Thursday, December 1, 2011

What Went Wrong with Star Trek Enterprise?

In the wake of Jonathan Frakes' recent declaration that for him, Star Trek: Enterprise's series finale was "an unpleasant memory," actress Marina Sirtis has also come out on the controversial final episode. But instead of blasting it, she defends it as a fitting finale for ... The Next Generation.

In another of Star's lengthy interviews, the 56-year-old actress—who had to slip back into one of Counsellor Deanna Troi's skintight uniforms after 18 years in the role (and three years after Star Trek: Nemesis) in May of 2005 for the controversial Enterprise final episode ''These Are the Voyages''—said about the finale.

-Nathalie Caron
"Marina Sirtis defends Enterprise finale as a fitting end for TNG"

I've tried repeatedly to create a comment in reply to this blastr blog post but I keep getting an error message.
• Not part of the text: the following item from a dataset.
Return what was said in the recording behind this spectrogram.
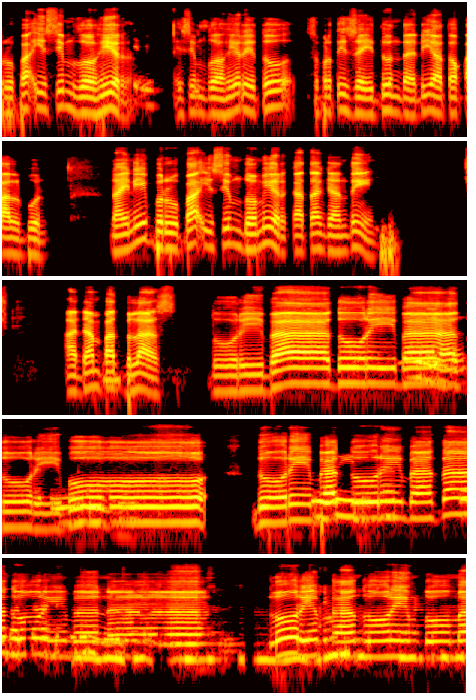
berupa isim zohir. Isim zohir itu seperti zaidun tadi atau kalbun. Nah ini berupa isim domir, kata ganti. Ada 14. Duriba, duriba, duribu. Duribat, duribata, duribana. Duribta, duribtuma,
Guess I'll have to write a wee blog of my own about it. First off, here's part of what I was going to say in my comment:

Wow! She's 56?

Anyway, I guess this means I'll have to get around to watching the final episode of Star Trek: Enterprise one of these days. Actually, I stopped watching the show at the end of the third season. It just failed to hold my interest the way that the rest of the Star Trek franchise shows did.

I don't think this was the fault of the cast or crew. The producers set it too early in history and created too many plot holes in terms of the already established "Trek" history. They introduced things like view screens and transporters when, according to the "official" time line, they shouldn't have existed yet. Then there were the desperate attempts to revive interest by introducing Romulans, Ferengi, and Borg when humanity hadn't met them yet, either. "Enterprise" could never create its own niche because it lacked most of the elements the Trek audience had come to know and love. The producers should have set it in the Romulan-Earth or Klingon-Earth wars or even when Capt. Pike 1st took command of the Enterprise. Now that would have been a riveting series, if handled correctly.

To continue, I think Berman and Braga just became arrogant and complacent. They assumed all you'd have to do is stick the title "Star Trek" on a show and everyone would spontaneously "nerdgasm" all over it.


They should have put a lot more thought and research into the concept of a "pre-STTOS" show. Instead, they goofed and shot Bakula, Blalock, Billingsley, and the rest of the cast in the collective foot. They also assumed (probably thanks to Seven of Nine in Star Trek: Voyager, that a pair of really large breasts would make up for good stories, consistent plots, and character development. Wrong again. Big boobs aside, my favorite character was "Trip", played by Connor Trinneer. I found him very human in his struggle to apply his personality and preconceptions on a rapidly unfolding interstellar exploration.

I could go on and on about what went wrong with the show and what could have been right, but I don't feel like writing a novel today. Like I said before, the one big thing I'd change, if I could, would be to set the show later in history but still before Kirk's time.

Point's moot because with the full Star Trek reboot, history is up for grabs again.

Set course for the Talos star group. Time warp, factor five. Engage.


  1. very interesting; loved star trek episodes period.

  2. I guess I'm kind of finicky that way. No worries, mate.

  3. The show was just ok in my book enjoyed the crew just not some of the story line. Other parts of the story line were better but I wasnt upset when it ended like when tng or voyager did.